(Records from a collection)
- Opening Delimiter -

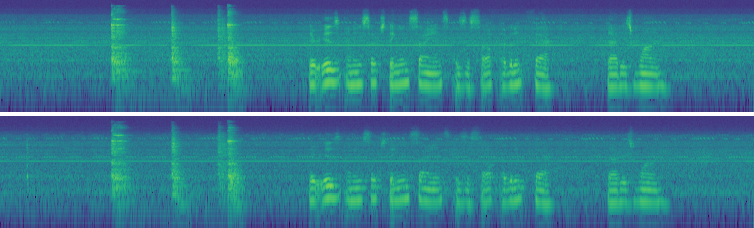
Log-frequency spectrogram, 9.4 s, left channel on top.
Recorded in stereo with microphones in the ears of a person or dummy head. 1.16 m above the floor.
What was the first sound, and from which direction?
A rattle, 30° left (ahead or behind).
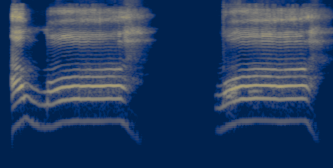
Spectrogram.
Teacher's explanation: ha itu punya sifat hams, ya mengalirnya udara. Ketika antuna cuma ngomong Allah, itu udah ada hamsnya.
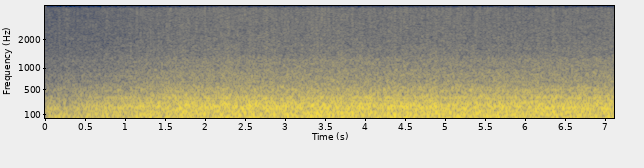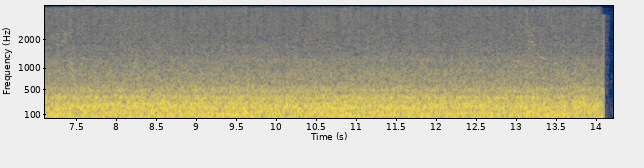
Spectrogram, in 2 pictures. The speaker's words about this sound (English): All right, let me get this big-eyed bird on up off the ground. I rubbed my two little coins together and bought me an airplane.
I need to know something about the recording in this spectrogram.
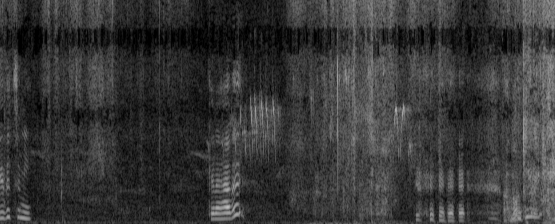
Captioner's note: human Laughs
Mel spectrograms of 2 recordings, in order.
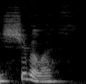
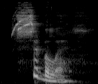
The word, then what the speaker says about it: Shibboleth: Anyone who crosses the river, he will challenge to say the word Shibboleth, because any enemy who tries to say Shibboleth will actually say Sibboleth, because they can't pronounce the word properly.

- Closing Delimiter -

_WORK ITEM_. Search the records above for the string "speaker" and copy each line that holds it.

_ANSWER TO THIS EXERCISE_.
Spectrogram, in 2 pictures. The speaker's words about this sound (English): All right, let me get this big-eyed bird on up off the ground. I rubbed my two little coins together and bought me an airplane.
The word, then what the speaker says about it: Shibboleth: Anyone who crosses the river, he will challenge to say the word Shibboleth, because any enemy who tries to say Shibboleth will actually say Sibboleth, because they can't pronounce the word properly.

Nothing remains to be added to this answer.